Where the line containing "Speech transcription task, spectrogram below" appears, start repeating, and continue exactly through the last line below, adding nothing. Include no pictures.

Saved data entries

== Segment start ==

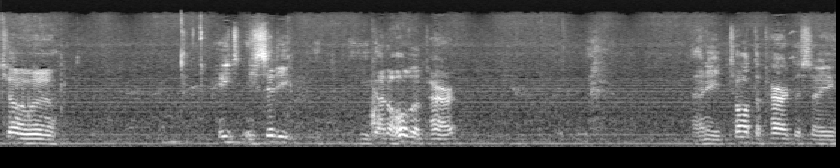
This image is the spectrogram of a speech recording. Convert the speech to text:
So uh, he he said he he got a hold of the parrot and he taught the parrot to say,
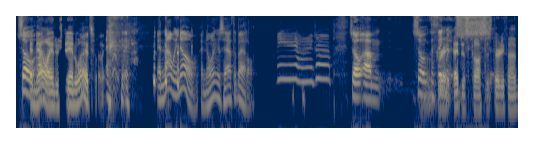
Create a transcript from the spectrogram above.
So and now um, I understand why it's funny. and now we know, and knowing is half the battle. So um, so the thing Great. That just cost us $35.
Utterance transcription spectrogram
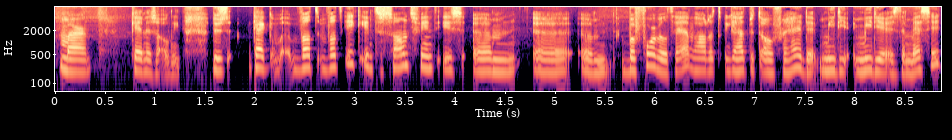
Maar kennen ze ook niet. Dus kijk, wat, wat ik interessant vind is... Um, uh, um, bijvoorbeeld, hè, we hadden het, je had het over... Hè, de media, media is the message.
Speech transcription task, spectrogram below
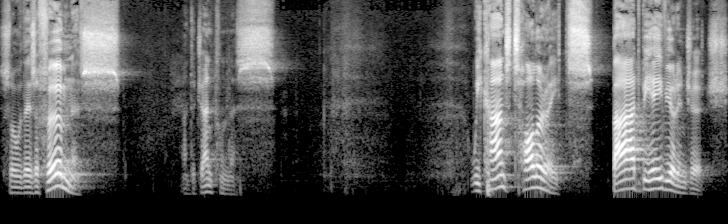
So there's a firmness and a gentleness. We can't tolerate bad behavior in church.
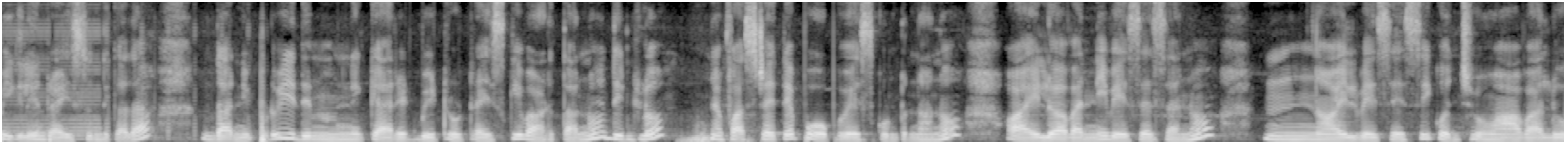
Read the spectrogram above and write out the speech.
మిగిలిన రైస్ ఉంది కదా దాన్ని ఇప్పుడు ఇది క్యారెట్ బీట్రూట్ రైస్కి వాడతాను. దీంట్లో నేను ఫస్ట్ అయితే పోపు వేసుకుంటున్నాను. ఆయిల్ అవన్నీ వేసేసాను. ఆయిల్ వేసేసి కొంచెం ఆవాలు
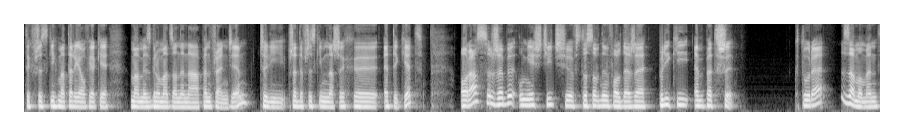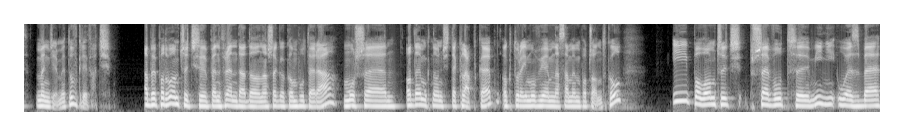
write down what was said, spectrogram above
tych wszystkich materiałów, jakie mamy zgromadzone na Penfriendzie, czyli przede wszystkim naszych e, etykiet, oraz żeby umieścić w stosownym folderze pliki MP3, które za moment będziemy tu wgrywać. Aby podłączyć Penfrienda do naszego komputera, muszę odemknąć tę klapkę, o której mówiłem na samym początku, i połączyć przewód mini USB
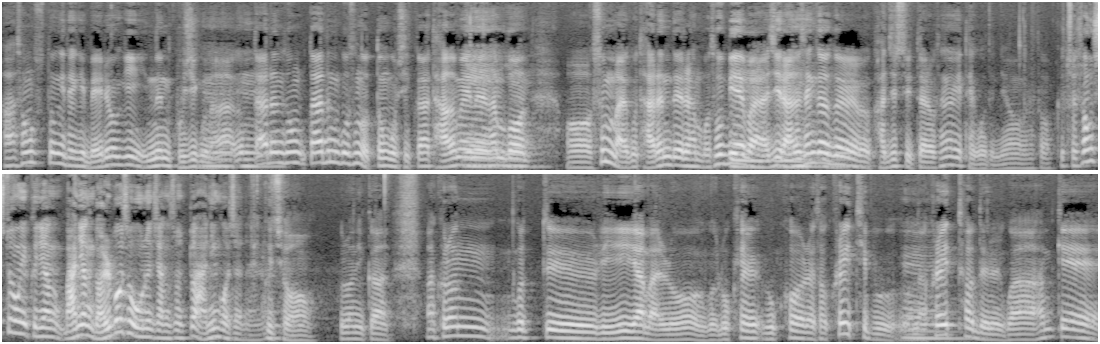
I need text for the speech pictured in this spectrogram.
아 성수동이 되게 매력이 있는 곳이구나. 음, 그럼 음. 다른 성 다른 곳은 어떤 곳일까? 다음에는 예, 한번 예. 어, 숲 말고 다른 데를 한번 소비해봐야지라는 음, 생각을 가질 수 있다고 생각이 되거든요. 그래서 그렇죠. 성수동이 그냥 마냥 넓어서 오는 장소는 또 아닌 거잖아요. 그렇죠. 그러니까 아, 그런 것들이야말로 그 로컬 로컬에서 크리에이티브나 음. 크리에이터들과 함께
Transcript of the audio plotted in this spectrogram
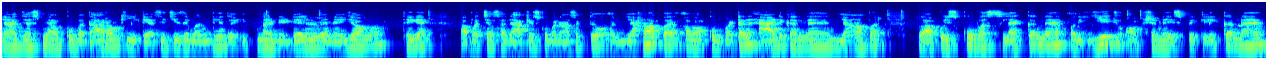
यहाँ जस्ट मैं आपको बता रहा हूँ कि ये कैसी चीज़ें बनती हैं तो इतना डिटेल में मैं नहीं जाऊँगा, ठीक है? आप अच्छा सजा के इसको बना सकते हो। और यहाँ पर अब आपको बटन ऐड करना है, यहाँ पर। तो आपको इसको बस सेलेक्ट करना है और ये जो ऑप्शन है, इस पर क्लिक करना है।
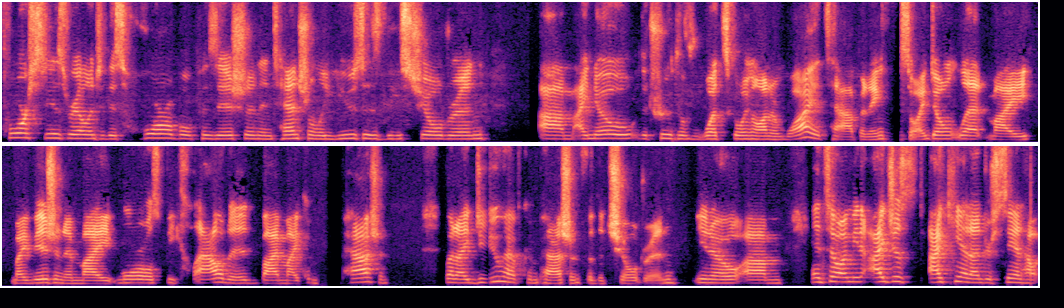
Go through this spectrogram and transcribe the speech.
forced Israel into this horrible position, intentionally uses these children. Um, I know the truth of what's going on and why it's happening, so I don't let my my vision and my morals be clouded by my compassion but I do have compassion for the children, you know. Um, and so, I mean, I just I can't understand how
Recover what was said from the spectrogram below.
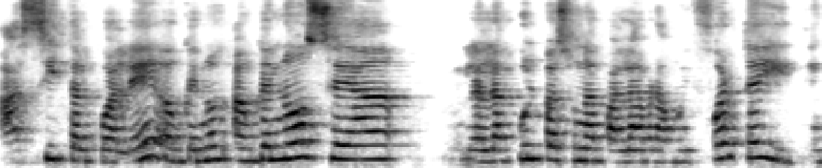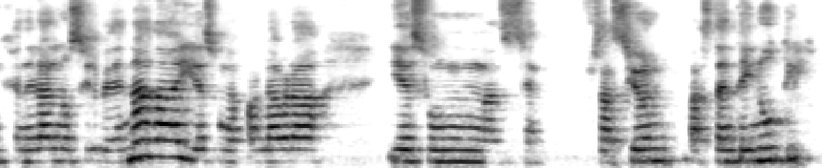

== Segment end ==

## RESPONSE TO THIS EXERCISE:
Speech transcription task, spectrogram below
So there's a firmness and a gentleness. We can't tolerate bad behavior in church.
Read the spectrogram above and write out the speech.
మిగిలిన రైస్ ఉంది కదా దాన్ని ఇప్పుడు ఇది క్యారెట్ బీట్రూట్ రైస్కి వాడతాను. దీంట్లో నేను ఫస్ట్ అయితే పోపు వేసుకుంటున్నాను. ఆయిల్ అవన్నీ వేసేసాను. ఆయిల్ వేసేసి కొంచెం ఆవాలు
write down what was said, spectrogram above
tych wszystkich materiałów, jakie mamy zgromadzone na Penfriendzie, czyli przede wszystkim naszych e, etykiet, oraz żeby umieścić w stosownym folderze pliki MP3, które za moment będziemy tu wgrywać. Aby podłączyć Penfrienda do naszego komputera, muszę odemknąć tę klapkę, o której mówiłem na samym początku, i połączyć przewód mini USB
I need text for the speech pictured in this spectrogram.
아 성수동이 되게 매력이 있는 곳이구나. 음, 그럼 음. 다른 성 다른 곳은 어떤 곳일까? 다음에는 예, 한번 예. 어, 숲 말고 다른 데를 한번 소비해봐야지라는 음, 생각을 가질 수 있다고 생각이 되거든요. 그래서 그렇죠. 성수동이 그냥 마냥 넓어서 오는 장소는 또 아닌 거잖아요. 그렇죠. 그러니까 아, 그런 것들이야말로 그 로컬 로컬에서 크리에이티브나 음. 크리에이터들과 함께
Transcript of the audio plotted in this spectrogram
यहाँ जस्ट मैं आपको बता रहा हूँ कि ये कैसी चीज़ें बनती हैं तो इतना डिटेल में मैं नहीं जाऊँगा, ठीक है? आप अच्छा सजा के इसको बना सकते हो। और यहाँ पर अब आपको बटन ऐड करना है, यहाँ पर। तो आपको इसको बस सेलेक्ट करना है और ये जो ऑप्शन है, इस पर क्लिक करना है।
Go through this spectrogram and transcribe the speech.
forced Israel into this horrible position, intentionally uses these children. Um, I know the truth of what's going on and why it's happening, so I don't let my my vision and my morals be clouded by my compassion but I do have compassion for the children, you know. Um, and so, I mean, I just I can't understand how
Recover what was said from the spectrogram below.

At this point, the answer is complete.